So we decided, like good pre-teens with nothing better to do and no money to spend, to go light a fire in The Woods.
Because we are not idiots, we decided that we’d go build our fire on the concrete surrounding the power plant. We were both Boy Scouts, after a fashion — I was gently “encouraged” to leave after smuggling Playboy magazines to sleepaway camp — and we knew better than to do it in the actual Woods. We knew who could prevent forest fires.
We gathered tinder to start with and some larger branches for fuel and went to work breaking it down to manageable size. I’m not sure what we talked about, but it was one of two things: comic books or Dungeons and Dragons. Chris and I first met at The Incredible Pulp, one of Baldwin’s two comic book shoppes.
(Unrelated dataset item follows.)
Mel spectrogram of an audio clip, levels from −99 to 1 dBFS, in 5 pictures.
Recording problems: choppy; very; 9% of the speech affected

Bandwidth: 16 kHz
In the years before The Avengers or The X-Men or even the Teenaged Mutant Ninja Turtles made it to the screen, we could spend hours handicapping fights that would never exist outside of our heads.
“I’m pretty sure the Hulk would kick Superman’s ass. He’s as strong as he is angry. And his anger goes all the way down.”
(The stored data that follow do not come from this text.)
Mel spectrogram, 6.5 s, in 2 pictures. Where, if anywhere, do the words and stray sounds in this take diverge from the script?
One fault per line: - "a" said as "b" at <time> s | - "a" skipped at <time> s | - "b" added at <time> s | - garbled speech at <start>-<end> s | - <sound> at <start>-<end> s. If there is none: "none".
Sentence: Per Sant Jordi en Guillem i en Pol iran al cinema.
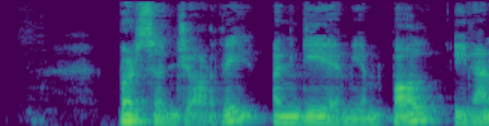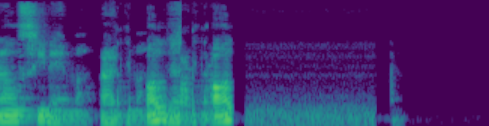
- garbled speech at 3.9-4.8 s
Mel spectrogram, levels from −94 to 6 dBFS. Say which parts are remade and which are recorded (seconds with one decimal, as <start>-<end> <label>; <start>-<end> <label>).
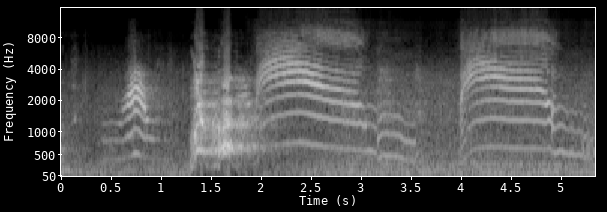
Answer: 0.0-1.1 recorded; 1.1-5.3 remade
“Bullshit. Superman doesn’t even need to breathe. He could just punt the Hulk into orbit, where he’d just kick and whine like a baby until he died.”
And I was one of what must’ve been a handful of black kids in the Tri-State area who knew what a “saving throw” was and had the shelf of books to prove it.
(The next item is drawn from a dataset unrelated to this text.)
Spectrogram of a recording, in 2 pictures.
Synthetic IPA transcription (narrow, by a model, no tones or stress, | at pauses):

I picked up that wrist-thick branch, placed one end on a rock, the other on the ground, and stomped on it with my K-Swiss.
The thing that I wanted to happen, did: I snapped the branch in two, cleanly. But the other end flipped up into the air and into my face.
Once the white faded, I couldn’t see. Either I was blind or my right eye had swollen shut and, with it, my left eye wouldn’t open. Or I was blind AND my right eye had swollen shut.
I don’t think I fell down, or the back of my head would’ve been throbbing as much as the front. But I could hear Chris’ voice slowly come into focus.
“Holy shit, man. What the hell happened?”
From his perspective, I’m sure the events went a little something like this: “Hulk.” Snap. Crack. Thud. “Aaaugh!” “Dude!”
So I’m blind and bleeding. My hands feel wet but it could’ve been from tears or sweat or blood. Chris is confused. And we’re about a mile from his house. In the Woods.
As neither of us had cell phones, because we weren’t drug dealers or drug lawyers from the future, we start walking. Chris was holding my hand and leading me back to his house. Gently, keeping me talking, steering me under tree branches, around thickets, over beer-can strewn creeks. I don’t remember much of that walk, besides his steady voice.
I remember when the ground felt flat again, when we’d left The Woods and made it back to The Street. I remember his mother’s short scream, quickly cut short as the nurse kicked in. I remember the emergency room, waiting to see the doctor, trying to laugh because that’s what I do when all seems lost; when no one can tell me if, when the swelling goes away, if the sight will come back.
When all seems lost, I laugh.
I missed my eye by an inch. I still have the scar on the bridge of my nose. It took the balance of the summer for my eye to return to normal. But I got to wear a patch.
“You can’t be Nick Fury, man. Nick Fury’s a white guy.”